Meanwhile, the Rockets have persevered without Yao, Tracy McGrady and Dikembe Mutombo, most recently answering their 40-point loss in Game 5 with a 95-80 victory Thursday in Game 6.

Spoilers? It’s obviously possible.

The Rockets haven’t been to the West finals since 1997.

“L.A. is the top team in the West and the top team in the East is Cleveland. That would be a great matchup,” Brooks said. “But we’re in a good position to try and spoil that.”

It’s been a busy 20 years for the Lakers, what with seven Finals appearances and three championship parades, but they haven’t done a lot of Game 7s.

Two of them were wildly successful -- Portland in 2000 and Sacramento in 2002 on the way to NBA titles each time -- but their last one didn’t go so well, a 31-point loss to Phoenix in the first round of the 2006 playoffs.

Game 7, whether the Lakers expected it or not, is here.

“This is the ultimate challenge,” Bryant said. “It’s single-elimination time. We’re ready to go.”


We get it

Players often claim to never read stories about themselves, but the Lakers’ recent effort has been criticized by just about every media outlet.

In other words, there’s practically no way they haven’t heard about it, if not read about or watched it themselves.

“To me, it’s a little bit of a waste of time, but that’s OK,” Gasol said of the media criticism. “People need to talk about whatever they need to talk about and find explanations and reasons why things happen in life, and in particular in our series. We’ve just got to come out [today], do what we need to do, win the game and move on and then people will be talking about another different thing and hopefully how great things are.”

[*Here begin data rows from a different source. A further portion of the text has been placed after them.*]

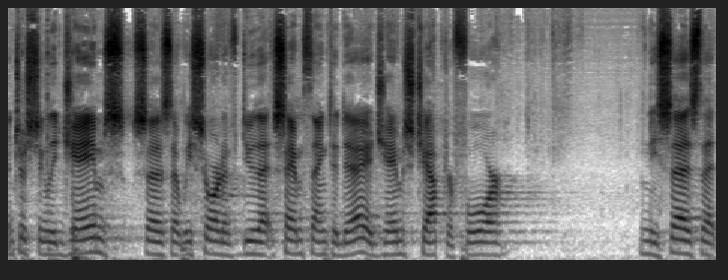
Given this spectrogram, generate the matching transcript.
Interestingly, James says that we sort of do that same thing today, James chapter 4. And he says that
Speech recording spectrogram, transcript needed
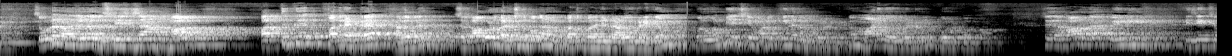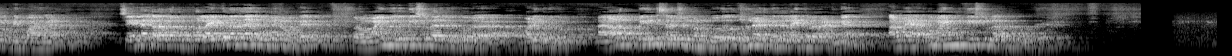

Said Bryant: “I don’t watch [TV], but I know who’s criticizing.”


This feels familiar

Rick Adelman has lost to the Lakers in the playoffs while coaching Portland and Sacramento, but he now has a chance to pull off an upset while coaching the Rockets.

“This is a totally different team, a totally different situation,” he said. “And I hope, as you say, fate is looking down on us this time.”

Then he paused and smiled.

“They’ve had enough [success],” he added.


Times staff writer Broderick Turner contributed to this report.


Houston will play it fast, and loose

Relaxed, confident Rockets say they have nothing to lose and all the pressure will be on the Lakers today.



Ultimate Kobe

Lakers guard Kobe Bryant is 2-1 in Game 7s in his 13-year career.


Lakers 89, Portland 84: Bryant had 25 points, 11 rebounds, seven assists, four blocked shots and a hand in one of the most indelible plays in Lakers history, lobbing an alley-oop pass to Shaquille O’Neal for a dunk that punctuated the Lakers’ comeback from a 15-point fourth-quarter deficit at Staples Center.


Lakers 112, Sacramento 106 (OT): Bryant had 30 points, 10 rebounds, seven assists and no turnovers while playing 52 of the game’s 53 minutes at Sacramento as the Lakers completed a comeback from a 3-2 series deficit on the way to a third consecutive championship.


Phoenix 121, Lakers 90: Bryant had 24 points and one assist in Phoenix and was criticized for scoring only one point in the second half of the most one-sided Game 7 loss in Lakers history. The Lakers became only the eighth team in league history to lose a series after holding a 3-1 lead.